** Listed records follows **
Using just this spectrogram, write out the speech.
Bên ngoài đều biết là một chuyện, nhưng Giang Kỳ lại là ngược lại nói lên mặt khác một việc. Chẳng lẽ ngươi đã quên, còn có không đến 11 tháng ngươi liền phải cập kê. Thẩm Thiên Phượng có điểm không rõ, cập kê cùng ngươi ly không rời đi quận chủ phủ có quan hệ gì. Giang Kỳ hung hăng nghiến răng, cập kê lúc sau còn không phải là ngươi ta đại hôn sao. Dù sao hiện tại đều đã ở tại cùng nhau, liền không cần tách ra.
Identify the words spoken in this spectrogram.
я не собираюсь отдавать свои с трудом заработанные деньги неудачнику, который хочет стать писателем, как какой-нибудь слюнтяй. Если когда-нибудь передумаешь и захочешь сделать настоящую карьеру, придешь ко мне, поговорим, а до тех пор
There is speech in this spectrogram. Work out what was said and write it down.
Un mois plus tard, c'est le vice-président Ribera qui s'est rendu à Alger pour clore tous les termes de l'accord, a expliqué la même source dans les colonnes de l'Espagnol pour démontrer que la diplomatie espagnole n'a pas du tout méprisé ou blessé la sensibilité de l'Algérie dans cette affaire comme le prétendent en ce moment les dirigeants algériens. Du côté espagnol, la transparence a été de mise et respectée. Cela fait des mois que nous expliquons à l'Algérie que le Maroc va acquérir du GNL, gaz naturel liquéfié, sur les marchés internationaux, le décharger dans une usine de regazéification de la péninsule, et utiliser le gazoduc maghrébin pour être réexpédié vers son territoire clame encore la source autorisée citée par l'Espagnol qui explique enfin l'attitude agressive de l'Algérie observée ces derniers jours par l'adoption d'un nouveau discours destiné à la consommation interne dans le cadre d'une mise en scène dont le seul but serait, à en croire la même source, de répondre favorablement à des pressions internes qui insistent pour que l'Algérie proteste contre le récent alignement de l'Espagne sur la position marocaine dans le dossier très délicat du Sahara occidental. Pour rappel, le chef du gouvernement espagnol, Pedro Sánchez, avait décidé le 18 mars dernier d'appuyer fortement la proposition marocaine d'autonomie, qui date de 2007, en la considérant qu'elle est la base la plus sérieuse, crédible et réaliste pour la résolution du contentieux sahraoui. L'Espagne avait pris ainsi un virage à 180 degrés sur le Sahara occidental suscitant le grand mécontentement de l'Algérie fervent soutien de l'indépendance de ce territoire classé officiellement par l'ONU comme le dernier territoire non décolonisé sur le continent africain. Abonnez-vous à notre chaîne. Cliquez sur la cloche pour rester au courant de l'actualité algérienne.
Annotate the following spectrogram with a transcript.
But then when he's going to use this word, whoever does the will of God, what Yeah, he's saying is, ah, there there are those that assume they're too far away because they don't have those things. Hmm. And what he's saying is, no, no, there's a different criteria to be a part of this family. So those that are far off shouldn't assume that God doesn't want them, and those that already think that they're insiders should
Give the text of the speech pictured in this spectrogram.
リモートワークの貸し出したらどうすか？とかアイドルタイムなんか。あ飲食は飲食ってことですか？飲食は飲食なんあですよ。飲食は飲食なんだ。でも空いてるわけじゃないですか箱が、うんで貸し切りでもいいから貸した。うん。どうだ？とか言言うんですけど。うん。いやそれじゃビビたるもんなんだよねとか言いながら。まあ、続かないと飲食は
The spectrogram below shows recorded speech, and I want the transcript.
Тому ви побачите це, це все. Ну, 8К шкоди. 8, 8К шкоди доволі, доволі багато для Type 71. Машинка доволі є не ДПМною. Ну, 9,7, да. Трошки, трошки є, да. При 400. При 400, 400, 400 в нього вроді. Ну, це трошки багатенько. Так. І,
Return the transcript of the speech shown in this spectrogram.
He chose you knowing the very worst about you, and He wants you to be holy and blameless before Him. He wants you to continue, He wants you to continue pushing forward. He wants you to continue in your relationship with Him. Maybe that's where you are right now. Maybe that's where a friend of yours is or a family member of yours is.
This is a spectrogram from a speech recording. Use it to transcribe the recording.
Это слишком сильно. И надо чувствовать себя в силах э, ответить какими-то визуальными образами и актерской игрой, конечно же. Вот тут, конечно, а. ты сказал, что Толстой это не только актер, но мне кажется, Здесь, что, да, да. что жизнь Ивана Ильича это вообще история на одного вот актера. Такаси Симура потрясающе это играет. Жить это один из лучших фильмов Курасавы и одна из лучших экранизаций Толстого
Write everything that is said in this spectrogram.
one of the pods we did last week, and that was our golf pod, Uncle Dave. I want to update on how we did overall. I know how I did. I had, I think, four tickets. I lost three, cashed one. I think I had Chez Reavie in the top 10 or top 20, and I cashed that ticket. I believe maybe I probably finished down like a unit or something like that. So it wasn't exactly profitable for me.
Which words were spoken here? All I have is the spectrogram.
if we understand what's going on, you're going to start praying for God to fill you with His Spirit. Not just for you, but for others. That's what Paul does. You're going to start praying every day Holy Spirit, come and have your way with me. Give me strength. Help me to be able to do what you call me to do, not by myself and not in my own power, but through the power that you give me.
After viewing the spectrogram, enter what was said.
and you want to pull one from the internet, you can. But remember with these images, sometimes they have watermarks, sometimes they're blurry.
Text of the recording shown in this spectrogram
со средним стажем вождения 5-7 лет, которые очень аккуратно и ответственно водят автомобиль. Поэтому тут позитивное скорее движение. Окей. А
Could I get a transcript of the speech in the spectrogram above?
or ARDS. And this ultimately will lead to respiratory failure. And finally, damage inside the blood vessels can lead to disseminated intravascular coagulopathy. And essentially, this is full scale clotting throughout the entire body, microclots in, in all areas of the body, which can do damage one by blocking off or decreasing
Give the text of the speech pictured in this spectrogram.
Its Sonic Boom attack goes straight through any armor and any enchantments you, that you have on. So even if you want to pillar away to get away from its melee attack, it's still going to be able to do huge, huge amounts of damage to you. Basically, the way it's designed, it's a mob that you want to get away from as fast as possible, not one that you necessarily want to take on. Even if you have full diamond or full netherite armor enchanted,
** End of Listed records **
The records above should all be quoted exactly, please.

Using just this spectrogram, write out the speech.
Bên ngoài đều biết là một chuyện, nhưng Giang Kỳ lại là ngược lại nói lên mặt khác một việc. Chẳng lẽ ngươi đã quên, còn có không đến 11 tháng ngươi liền phải cập kê. Thẩm Thiên Phượng có điểm không rõ, cập kê cùng ngươi ly không rời đi quận chủ phủ có quan hệ gì. Giang Kỳ hung hăng nghiến răng, cập kê lúc sau còn không phải là ngươi ta đại hôn sao. Dù sao hiện tại đều đã ở tại cùng nhau, liền không cần tách ra.
Identify the words spoken in this spectrogram.
я не собираюсь отдавать свои с трудом заработанные деньги неудачнику, который хочет стать писателем, как какой-нибудь слюнтяй. Если когда-нибудь передумаешь и захочешь сделать настоящую карьеру, придешь ко мне, поговорим, а до тех пор
There is speech in this spectrogram. Work out what was said and write it down.
Un mois plus tard, c'est le vice-président Ribera qui s'est rendu à Alger pour clore tous les termes de l'accord, a expliqué la même source dans les colonnes de l'Espagnol pour démontrer que la diplomatie espagnole n'a pas du tout méprisé ou blessé la sensibilité de l'Algérie dans cette affaire comme le prétendent en ce moment les dirigeants algériens. Du côté espagnol, la transparence a été de mise et respectée. Cela fait des mois que nous expliquons à l'Algérie que le Maroc va acquérir du GNL, gaz naturel liquéfié, sur les marchés internationaux, le décharger dans une usine de regazéification de la péninsule, et utiliser le gazoduc maghrébin pour être réexpédié vers son territoire clame encore la source autorisée citée par l'Espagnol qui explique enfin l'attitude agressive de l'Algérie observée ces derniers jours par l'adoption d'un nouveau discours destiné à la consommation interne dans le cadre d'une mise en scène dont le seul but serait, à en croire la même source, de répondre favorablement à des pressions internes qui insistent pour que l'Algérie proteste contre le récent alignement de l'Espagne sur la position marocaine dans le dossier très délicat du Sahara occidental. Pour rappel, le chef du gouvernement espagnol, Pedro Sánchez, avait décidé le 18 mars dernier d'appuyer fortement la proposition marocaine d'autonomie, qui date de 2007, en la considérant qu'elle est la base la plus sérieuse, crédible et réaliste pour la résolution du contentieux sahraoui. L'Espagne avait pris ainsi un virage à 180 degrés sur le Sahara occidental suscitant le grand mécontentement de l'Algérie fervent soutien de l'indépendance de ce territoire classé officiellement par l'ONU comme le dernier territoire non décolonisé sur le continent africain. Abonnez-vous à notre chaîne. Cliquez sur la cloche pour rester au courant de l'actualité algérienne.
Annotate the following spectrogram with a transcript.
But then when he's going to use this word, whoever does the will of God, what Yeah, he's saying is, ah, there there are those that assume they're too far away because they don't have those things. Hmm. And what he's saying is, no, no, there's a different criteria to be a part of this family. So those that are far off shouldn't assume that God doesn't want them, and those that already think that they're insiders should
Give the text of the speech pictured in this spectrogram.
リモートワークの貸し出したらどうすか？とかアイドルタイムなんか。あ飲食は飲食ってことですか？飲食は飲食なんあですよ。飲食は飲食なんだ。でも空いてるわけじゃないですか箱が、うんで貸し切りでもいいから貸した。うん。どうだ？とか言言うんですけど。うん。いやそれじゃビビたるもんなんだよねとか言いながら。まあ、続かないと飲食は
The spectrogram below shows recorded speech, and I want the transcript.
Тому ви побачите це, це все. Ну, 8К шкоди. 8, 8К шкоди доволі, доволі багато для Type 71. Машинка доволі є не ДПМною. Ну, 9,7, да. Трошки, трошки є, да. При 400. При 400, 400, 400 в нього вроді. Ну, це трошки багатенько. Так. І,
Return the transcript of the speech shown in this spectrogram.
He chose you knowing the very worst about you, and He wants you to be holy and blameless before Him. He wants you to continue, He wants you to continue pushing forward. He wants you to continue in your relationship with Him. Maybe that's where you are right now. Maybe that's where a friend of yours is or a family member of yours is.
This is a spectrogram from a speech recording. Use it to transcribe the recording.
Это слишком сильно. И надо чувствовать себя в силах э, ответить какими-то визуальными образами и актерской игрой, конечно же. Вот тут, конечно, а. ты сказал, что Толстой это не только актер, но мне кажется, Здесь, что, да, да. что жизнь Ивана Ильича это вообще история на одного вот актера. Такаси Симура потрясающе это играет. Жить это один из лучших фильмов Курасавы и одна из лучших экранизаций Толстого
Write everything that is said in this spectrogram.
one of the pods we did last week, and that was our golf pod, Uncle Dave. I want to update on how we did overall. I know how I did. I had, I think, four tickets. I lost three, cashed one. I think I had Chez Reavie in the top 10 or top 20, and I cashed that ticket. I believe maybe I probably finished down like a unit or something like that. So it wasn't exactly profitable for me.
Which words were spoken here? All I have is the spectrogram.
if we understand what's going on, you're going to start praying for God to fill you with His Spirit. Not just for you, but for others. That's what Paul does. You're going to start praying every day Holy Spirit, come and have your way with me. Give me strength. Help me to be able to do what you call me to do, not by myself and not in my own power, but through the power that you give me.
After viewing the spectrogram, enter what was said.
and you want to pull one from the internet, you can. But remember with these images, sometimes they have watermarks, sometimes they're blurry.
Text of the recording shown in this spectrogram
со средним стажем вождения 5-7 лет, которые очень аккуратно и ответственно водят автомобиль. Поэтому тут позитивное скорее движение. Окей. А
Could I get a transcript of the speech in the spectrogram above?
or ARDS. And this ultimately will lead to respiratory failure. And finally, damage inside the blood vessels can lead to disseminated intravascular coagulopathy. And essentially, this is full scale clotting throughout the entire body, microclots in, in all areas of the body, which can do damage one by blocking off or decreasing
Give the text of the speech pictured in this spectrogram.
Its Sonic Boom attack goes straight through any armor and any enchantments you, that you have on. So even if you want to pillar away to get away from its melee attack, it's still going to be able to do huge, huge amounts of damage to you. Basically, the way it's designed, it's a mob that you want to get away from as fast as possible, not one that you necessarily want to take on. Even if you have full diamond or full netherite armor enchanted,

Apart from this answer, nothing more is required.